* _Problem description_: Only lines containing "smaller" are wanted from the data below. Copy those lines.

══════════════════════════════

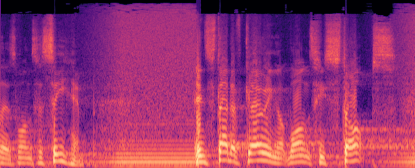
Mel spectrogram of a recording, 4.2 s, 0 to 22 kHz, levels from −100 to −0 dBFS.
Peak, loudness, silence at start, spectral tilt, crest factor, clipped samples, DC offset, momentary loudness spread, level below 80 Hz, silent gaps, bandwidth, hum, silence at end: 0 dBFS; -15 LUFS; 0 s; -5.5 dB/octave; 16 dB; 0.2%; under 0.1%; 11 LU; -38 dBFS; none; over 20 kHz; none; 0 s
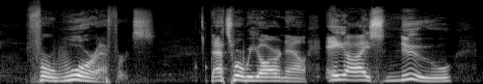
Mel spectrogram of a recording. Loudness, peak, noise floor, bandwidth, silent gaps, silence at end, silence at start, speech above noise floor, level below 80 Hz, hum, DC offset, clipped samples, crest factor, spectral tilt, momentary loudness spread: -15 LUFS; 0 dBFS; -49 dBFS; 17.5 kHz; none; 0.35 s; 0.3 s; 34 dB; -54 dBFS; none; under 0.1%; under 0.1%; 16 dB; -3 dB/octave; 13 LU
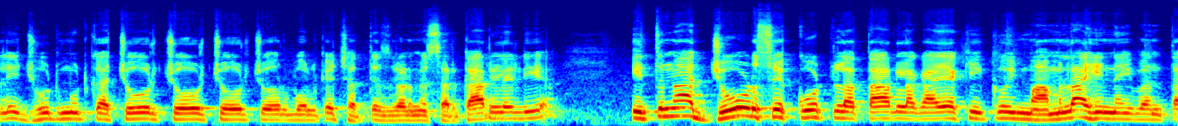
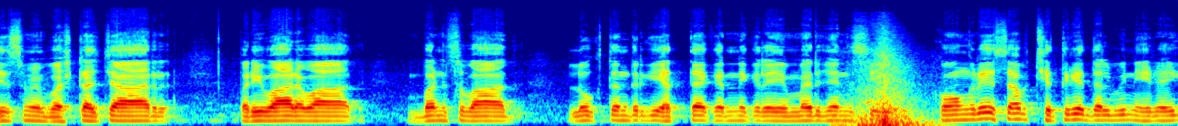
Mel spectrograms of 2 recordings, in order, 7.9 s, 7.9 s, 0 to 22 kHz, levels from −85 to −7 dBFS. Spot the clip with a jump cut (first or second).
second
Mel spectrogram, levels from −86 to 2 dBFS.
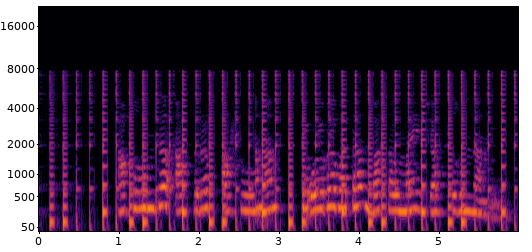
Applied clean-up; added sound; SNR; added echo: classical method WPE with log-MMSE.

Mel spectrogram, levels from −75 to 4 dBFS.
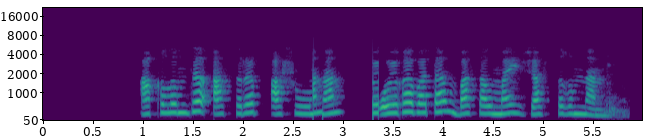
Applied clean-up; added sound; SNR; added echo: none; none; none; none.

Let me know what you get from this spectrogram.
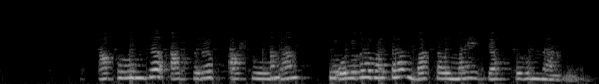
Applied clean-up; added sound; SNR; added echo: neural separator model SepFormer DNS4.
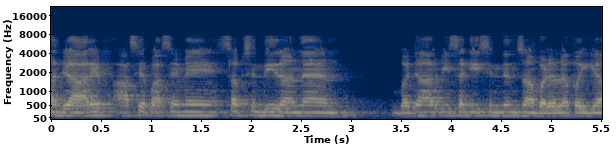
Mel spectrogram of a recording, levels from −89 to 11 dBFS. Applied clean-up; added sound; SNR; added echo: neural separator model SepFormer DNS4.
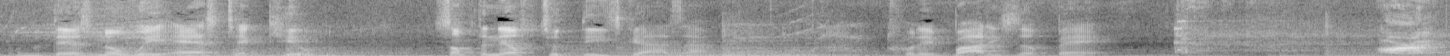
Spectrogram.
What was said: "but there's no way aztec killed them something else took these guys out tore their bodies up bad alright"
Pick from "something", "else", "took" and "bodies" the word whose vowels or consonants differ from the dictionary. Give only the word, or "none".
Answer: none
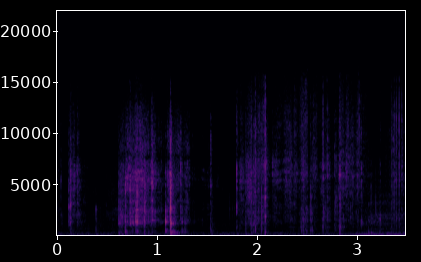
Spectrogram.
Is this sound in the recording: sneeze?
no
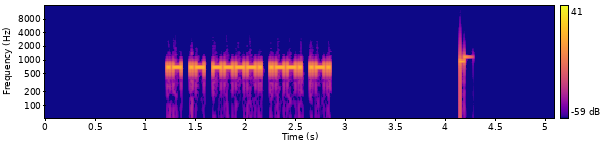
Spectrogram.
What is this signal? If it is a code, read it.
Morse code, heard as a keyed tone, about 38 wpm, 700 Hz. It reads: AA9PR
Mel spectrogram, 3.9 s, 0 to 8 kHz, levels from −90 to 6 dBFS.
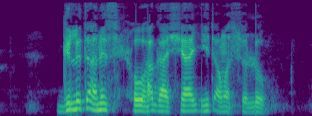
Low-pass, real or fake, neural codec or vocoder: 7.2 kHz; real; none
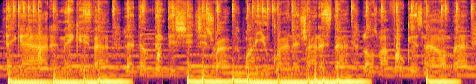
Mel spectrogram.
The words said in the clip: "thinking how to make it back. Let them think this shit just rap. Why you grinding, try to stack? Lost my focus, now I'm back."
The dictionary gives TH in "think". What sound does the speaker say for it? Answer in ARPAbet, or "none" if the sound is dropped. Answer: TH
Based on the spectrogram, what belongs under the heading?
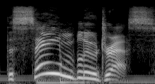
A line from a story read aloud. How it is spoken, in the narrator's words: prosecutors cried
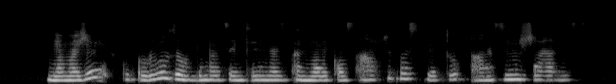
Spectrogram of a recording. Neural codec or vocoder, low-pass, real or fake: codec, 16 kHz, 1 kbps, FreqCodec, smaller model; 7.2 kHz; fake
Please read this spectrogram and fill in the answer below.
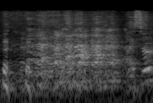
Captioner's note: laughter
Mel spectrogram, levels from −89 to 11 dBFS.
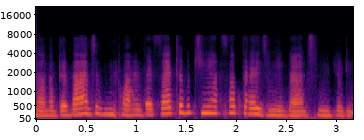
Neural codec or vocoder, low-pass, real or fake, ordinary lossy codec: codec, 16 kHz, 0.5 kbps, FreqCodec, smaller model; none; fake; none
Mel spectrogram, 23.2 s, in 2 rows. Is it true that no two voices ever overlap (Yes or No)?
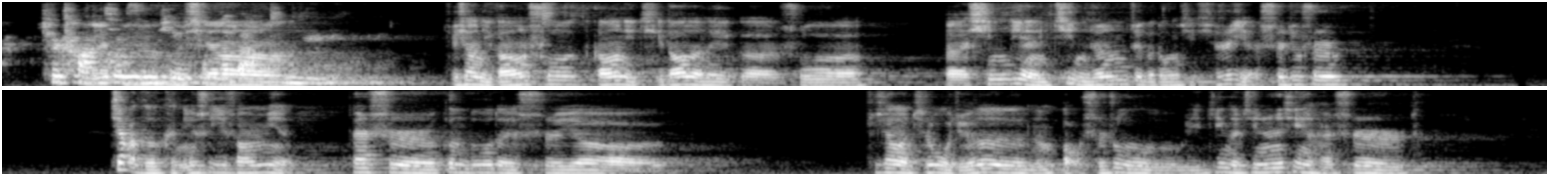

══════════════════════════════

* _Written response_:
Spectrogram of a recording. Neural codec or vocoder, low-pass, real or fake: codec, 16 kHz, 1 kbps, FreqCodec, smaller model; 7.2 kHz; fake
Neural codec or vocoder, low-pass, real or fake, ordinary lossy codec: codec, 16 kHz, 0.5 kbps, FreqCodec, smaller model; none; fake; none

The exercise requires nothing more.